Background: With the development of continuous glucose monitoring systems (CGMS), detailed glycemic data are now available for analysis. Yet analysis of this data-rich information can be formidable. The power of CGMS-derived data lies in its characterization of glycemic variability. In contrast, many standard glycemic measures like hemoglobin A1c (HbA1c) and self-monitored blood glucose inadequately describe glycemic variability and run the risk of bias toward overreporting hyperglycemia. Methods that adjust for this bias are often overlooked in clinical research due to difficulty of computation and lack of accessible analysis tools. Methods: In response, we have developed a new R package rGV, which calculates a suite of 16 glycemic variability metrics when provided a single individual’s CGM data. rGV is versatile and robust; it is capable of handling data of many formats from many sensor types. We also created a companion R Shiny web app that provides these glycemic variability analysis tools without prior knowledge of R coding. We analyzed the statistical reliability of all the glycemic variability metrics included in rGV and illustrate the clinical utility of rGV by analyzing CGM data from three studies. Results: In subjects without diabetes, greater glycemic variability was associated with higher HbA1c values. In patients with type 2 diabetes mellitus (T2DM), we found that high glucose is the primary driver of glycemic variability. In patients with type 1 diabetes (T1DM), we found that naltrexone use may potentially reduce glycemic variability. Conclusions: We present a new R package and accompanying web app to facilitate quick and easy computation of a suite of glycemic variability metrics.

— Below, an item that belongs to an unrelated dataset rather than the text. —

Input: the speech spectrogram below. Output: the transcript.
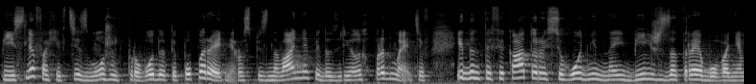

Bibliographical noteFunding Information:
The author(s) disclosed receipt of the following financial support for the research, authorship, and/or publication of this article: This work was supported by the National Institutes of Health (1R01-DK099137). Research reported in this publication was supported by the Healthy Foods Healthy Lives program (17SFR-2YR50LC to LSC), the Academic Health Center (AHC-FRD-17-08 to LSC), the National Institutes of Health (NIH National Center for Advancing Translational Sciences, UL1TR002494 and UL1TR000114), the American Diabetes Association, and Clinical and Translational Science Award 5KL2TR113. Clinical trials registration numbers for the three trials whose data was used in this work are: NCT03129581, NCT01053078, and NCT03481530.
© 2021 Diabetes Technology Society.
- continuous glucose monitoring
- glycemic variability
PubMed: MeSH publication types
- Journal Article
- Research Support, N.I.H., Extramural
- Research Support, Non-U.S. Gov't